### Popular passages

Page 192 - If two triangles have two angles of the one equal to two angles of the other, each to each, and one side equal to one side, viz.

Page 162 - IF two triangles have one angle of the one equal to one angle of the other, and the sides about the equal angles proportionals : the triangles shall be equiangular, and shall have those angles equal which are opposite to the homologous sides.

Page 63 - DBA ; and because AE, a side of the triangle DAE, is produced to B, the angle DEB is greater (16.

Page 154 - ... therefore the angle DFG is equal to the angle DFE, and the angle at G to the angle at E : but the angle DFG is equal to the angle ACB...
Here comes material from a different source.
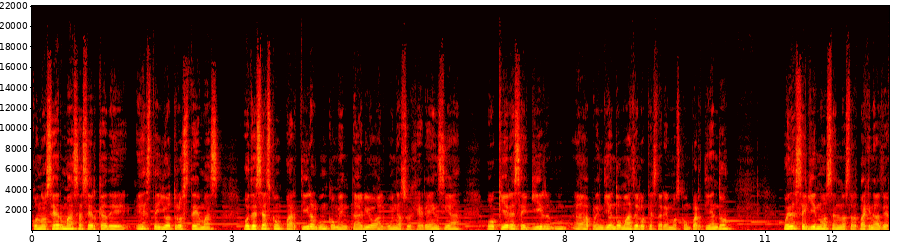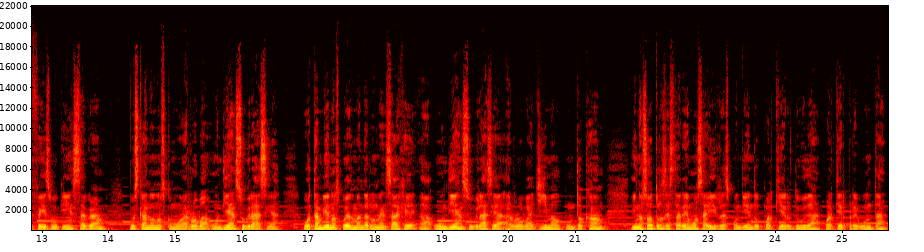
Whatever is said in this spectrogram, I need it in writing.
conocer más acerca de este y otros temas, o deseas compartir algún comentario, alguna sugerencia, o quieres seguir mm, aprendiendo más de lo que estaremos compartiendo, puedes seguirnos en nuestras páginas de Facebook e Instagram buscándonos como arroba un día en su gracia. O también nos puedes mandar un mensaje a un día en su gracia arroba gmail.com y nosotros estaremos ahí respondiendo cualquier duda, cualquier pregunta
Page 100 - About a given circle to describe a triangle equiangular to a given triangle. Let ABC be the given circle, and DEF the given triangle; it is required to describe a triangle about the circle ABC equiangular to the triangle DEF.

Page 17 - CF, and the triangle AEB to the triangle CEF, and the remaining angles to the remaining angles, each to each, to which...
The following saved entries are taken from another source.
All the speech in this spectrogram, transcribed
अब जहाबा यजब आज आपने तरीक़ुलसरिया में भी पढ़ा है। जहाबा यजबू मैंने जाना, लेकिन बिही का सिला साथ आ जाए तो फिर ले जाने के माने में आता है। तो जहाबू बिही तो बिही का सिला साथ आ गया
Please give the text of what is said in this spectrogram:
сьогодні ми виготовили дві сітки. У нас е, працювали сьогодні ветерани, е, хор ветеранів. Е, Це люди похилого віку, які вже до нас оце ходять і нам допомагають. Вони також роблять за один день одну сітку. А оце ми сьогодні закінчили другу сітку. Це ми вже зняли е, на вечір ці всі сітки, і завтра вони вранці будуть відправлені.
Page 212 - CD; therefore AC is a parallelogram. In like manner, it may be proved that each of the figures CE, FG, GB, BF, AE, is a parallelogram...

Page 233 - If two right-angled triangles have their hypotenuses equal, and one side of the one equal to one side of the other, the triangles are congruent.

Page 166 - ABG ; (vi. 1.) therefore the triangle ABC has to the triangle ABG the duplicate ratio of that which BC has to EF: but the triangle ABG is equal to the triangle DEF; therefore also the triangle ABC has to the triangle DEF the duplicate ratio of that which BC has to EF. Therefore similar triangles, &c.

Page 95 - If from any point without a circle two straight lines be drawn, one of which cuts the circle, and the other touches it ; the rectangle contained by the whole line which cuts the circle, and the part of it without the circle, shall be equal to the square of the line which touches it.